Types of Test Chamber Cooling System
Types of Test Chamber Cooling SystemThere are two major types of chamber cooling systems, expendable refrigerants and mechanically cooled.Expendable RefrigerantsExpendable refrigerants are liquid/gases that can be injected directly into the space being cooled or into heatexchangers, similar to mechanical systems. As the liquid enters the chamber (directly or through a fin coil) itabsorbs heat and flashes to a gas. The gas is then vented out of the chamber and should be ducted outdoors.The two most popular refrigerants are liquid nitrogen (LN2) and liquid carbon dioxide (CO2). Cryogenictemperatures down to - 184˚C can be achieved with LN2. CO2 on the other hand can only achievetemperature down to -68˚C. Both of these gases are environmental safe andcan be vented to the atmosphere. Note: it is imperative that the gases be ventedoutdoors. These gases displace oxygen and asphyxia can occur if the chamber is notproperly vented.Mechanically cooledMechanically-cooled refrigeration systems are fundamentally the same as those usedin home refrigerators. They utilize a compressor and circulate a refrigerant around aclosed loop system. The ultimate low temperature required by your testingdetermines the type of refrigeration system needed.Single StageSingle-stage refrigeration systems typically can pull the temperature in the chamber down to - 34˚C.Some manufacturers rate their single stage systems down to -40˚C. However, due to the refrigerant usedthere is very little cooling capacity available at -40˚C and can be difficult to achieve. For continuous operation at-40˚C and below most manufacturers recommend a cascade refrigeration system.CascadeCascade refrigeration systems have two separate refrigeration systems working to cool the chamber down to anultimate low of -73˚C and -85˚C on industrial freezer models. The first stage refrigeration system coolsand condenses the refrigerant in the second stage.
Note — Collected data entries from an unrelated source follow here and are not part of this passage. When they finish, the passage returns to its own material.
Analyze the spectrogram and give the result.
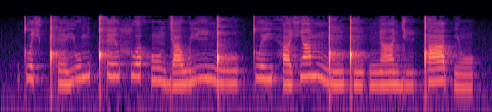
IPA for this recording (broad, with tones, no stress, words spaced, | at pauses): tʷa˧çǃʰe˩ju˧˥m ǃʰe˥ sʷʌ˥ hũ˧ ɟa˩˧w ji˥ŋ͡ǃu˧ | tʷe˧j ha˩çã˥m ŋ͡ǃĩ˩ǃĩ˩ʔɲã˩˧ɟi˩ ǃa˧˥pʲũ˩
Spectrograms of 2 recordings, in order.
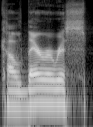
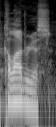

The second stage refrigerant flows through an evaporatorlocated in the chamber which cools the air. These systems can become very complex depending on yourapplication.